As a full-time nurse with five children, Cheryl Dote spends a lot of time on her feet. For the last four years, she's done that with debilitating back and leg pain.
"I would be in tears some nights," Cheryl Dote told Ivanhoe.
She tried physical therapy, pain relievers and pain injections, but the pain always won.
"I actually thought I was going to end up in a wheelchair," Cheryl said.
Like more than a million other Americans, she has lumbar spinal stenosis. In her search for help, she found Upstate Medical University doctor Richard Tallarico.
"In the most aggressive forms, patients can't stand to walk for even a few minutes, so it's very functionally disabling," Richard Tallarico, M.D., orthopedic spine surgeon at Upstate Medical University said.
Standing or walking compresses the spine and pinches the nerves, causing pain. Patients only get relief when they're sitting or stooped over. Now, doctor Tallarico and a team of doctors is studying the Superion Spacer to relieve the pain.

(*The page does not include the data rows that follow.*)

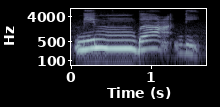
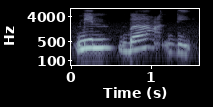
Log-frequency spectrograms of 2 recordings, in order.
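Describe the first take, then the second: First: The first word ends with an m sound. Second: The first word ends with an n sound.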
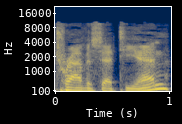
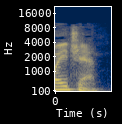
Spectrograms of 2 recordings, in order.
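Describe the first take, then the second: First: The surname sounds like 'eh-tee-en'. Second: The surname sounds like 'ay-chan'. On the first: This is the older way the name was said. The speaker calls it wrong. "Or I believe maybe now it's Achan" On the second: This is the newer way the name is said. The speaker calls it right. "It's now Achan"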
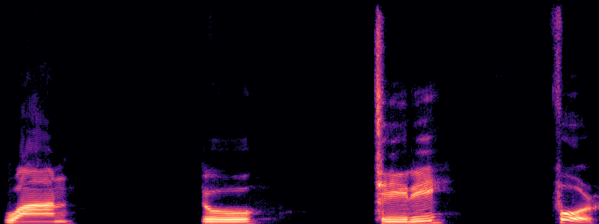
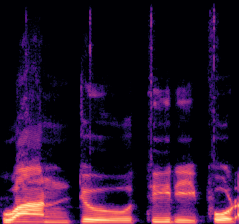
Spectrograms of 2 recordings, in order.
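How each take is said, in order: First: The count is said at a slower pace. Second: The count is said at a quicker pace.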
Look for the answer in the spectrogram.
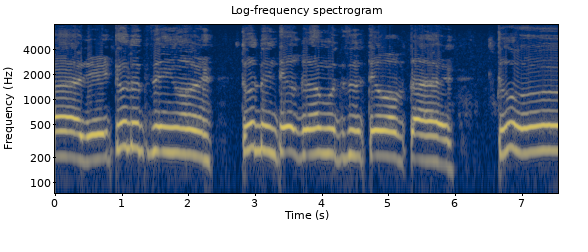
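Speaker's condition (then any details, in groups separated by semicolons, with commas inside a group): Paralysis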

"Compared to what we've had in the past, this is a much easier way to approach this from both the surgeon and the patient perspective," Dr. Tallarico said.

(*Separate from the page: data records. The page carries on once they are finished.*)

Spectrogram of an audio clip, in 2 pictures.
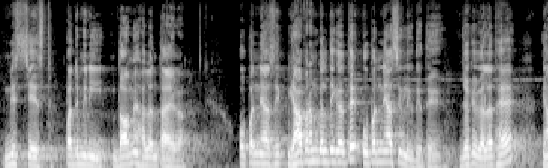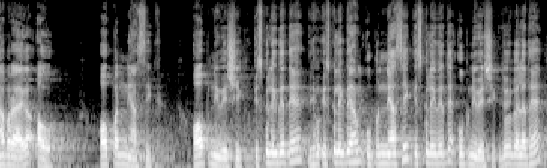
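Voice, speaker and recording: Hindi grammar teacher man, slow and repetitive. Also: a little high, animated, a little mellow, big-room sound. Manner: drills words, stating the wrong and the right spelling again and again; slows right down to spell a word out. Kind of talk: classroom-style spelling lesson.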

First, surgeons make a half-inch incision in the back. The Spacer is inserted where it's needed and acts like a wedge, which permanently spreads open the spinal canal.
"It allows the spine to remain in a flexed position, mimicking the sitting position," Dr. Tallarico said.
Cheryl had the Spacer put in and says the relief she feels changed her life.
"It was 100 percent better," Cheryl said. "It's still 100 percent better."
Now, her focus is on her kids, instead of her pain. The Spacer is still under study, and the trial is open to patients across the country. If study results hold up, doctors hope this will get FDA approval and be available to the masses within three years.